2. Egyptian representation of the Lotus.
3. Another, in a different stage of growth.
4. Three Papyrus Plants, and three full-blown Lotus Flowers with two Buds, held in the hand of a King as an offering to a God.
5. A full-blown Lotus and two Buds, bound together with Ribbons, the type of the Capitals of Egyptian Columns.
6. The Lotus and Buds in the form of a Column, bound round with Matting, from a Painting representing the Portico of a Temple.
7. The Base of the Stem of the Papyrus, drawn from Nature; the type of the Bases and Shafts of Egyptian Columns.
8. Expanding Bud of the Papyrus, drawn from Nature.
9. Another, in a less advanced stage of growth.

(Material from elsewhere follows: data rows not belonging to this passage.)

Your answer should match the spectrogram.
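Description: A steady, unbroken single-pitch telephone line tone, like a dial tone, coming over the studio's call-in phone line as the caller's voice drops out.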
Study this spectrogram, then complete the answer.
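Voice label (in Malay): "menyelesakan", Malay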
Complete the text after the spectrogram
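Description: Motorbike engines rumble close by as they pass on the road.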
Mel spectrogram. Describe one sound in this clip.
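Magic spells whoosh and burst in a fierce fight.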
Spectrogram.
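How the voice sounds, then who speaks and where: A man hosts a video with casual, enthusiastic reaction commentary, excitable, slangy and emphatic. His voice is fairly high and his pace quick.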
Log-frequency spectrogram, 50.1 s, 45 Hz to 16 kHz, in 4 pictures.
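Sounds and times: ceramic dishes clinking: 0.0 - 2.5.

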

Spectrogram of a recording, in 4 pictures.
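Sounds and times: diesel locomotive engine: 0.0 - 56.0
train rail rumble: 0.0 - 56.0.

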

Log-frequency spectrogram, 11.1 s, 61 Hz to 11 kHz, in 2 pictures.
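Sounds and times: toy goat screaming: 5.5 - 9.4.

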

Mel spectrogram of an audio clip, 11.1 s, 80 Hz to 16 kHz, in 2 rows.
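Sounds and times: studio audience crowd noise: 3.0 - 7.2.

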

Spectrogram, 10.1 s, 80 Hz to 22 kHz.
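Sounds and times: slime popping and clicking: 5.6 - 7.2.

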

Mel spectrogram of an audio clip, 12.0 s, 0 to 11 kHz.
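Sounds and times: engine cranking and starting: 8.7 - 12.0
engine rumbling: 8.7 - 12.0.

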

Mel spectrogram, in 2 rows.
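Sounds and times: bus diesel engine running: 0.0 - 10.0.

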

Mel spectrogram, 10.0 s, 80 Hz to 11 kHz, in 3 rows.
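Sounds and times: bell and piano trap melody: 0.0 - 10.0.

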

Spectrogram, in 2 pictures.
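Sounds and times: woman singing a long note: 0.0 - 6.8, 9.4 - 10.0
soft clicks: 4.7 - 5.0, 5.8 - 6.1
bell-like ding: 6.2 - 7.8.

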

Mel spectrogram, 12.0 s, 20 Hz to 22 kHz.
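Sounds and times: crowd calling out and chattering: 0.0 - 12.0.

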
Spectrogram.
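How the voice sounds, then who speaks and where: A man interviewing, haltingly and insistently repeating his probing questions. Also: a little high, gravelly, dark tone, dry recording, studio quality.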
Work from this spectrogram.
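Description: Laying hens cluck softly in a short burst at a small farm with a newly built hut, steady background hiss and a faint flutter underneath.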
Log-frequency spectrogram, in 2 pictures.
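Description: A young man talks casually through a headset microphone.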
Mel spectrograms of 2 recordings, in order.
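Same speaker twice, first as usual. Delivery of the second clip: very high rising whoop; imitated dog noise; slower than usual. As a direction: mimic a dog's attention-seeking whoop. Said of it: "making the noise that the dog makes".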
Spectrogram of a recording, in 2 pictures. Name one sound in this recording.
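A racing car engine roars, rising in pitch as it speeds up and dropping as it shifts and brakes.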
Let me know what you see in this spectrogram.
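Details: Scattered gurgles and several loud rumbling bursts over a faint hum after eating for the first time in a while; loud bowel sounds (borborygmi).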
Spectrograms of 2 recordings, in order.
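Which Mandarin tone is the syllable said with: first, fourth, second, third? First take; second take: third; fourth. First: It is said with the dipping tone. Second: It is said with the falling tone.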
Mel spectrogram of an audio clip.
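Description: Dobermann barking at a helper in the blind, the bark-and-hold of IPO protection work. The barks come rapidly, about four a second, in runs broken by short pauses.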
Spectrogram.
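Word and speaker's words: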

10. Egyptian representation of the Papyrus Plant; the complete type of the Capital, Shaft, and Base of the Egyptian Columns.
11. The same, in combination with Lotus Buds, Grapes, and Ivy.
12. A combination of the Lotus and Papyrus, representing a Column bound with Matting and Ribbons.
13. Egyptian representation of the Lotus and Buds.
14, 15. Representations of the Papyrus, from an Egyptian Painting.
16. Representation of Plants growing in the Desert.
17. Representation of the Lotus and Papyrus growing in the Nile.
18. Another variety of Desert Plants.
Source: The grammar of ornament by Owen Jones, London 1910
Associated to Ancient Egyptian Ornaments and Decorations.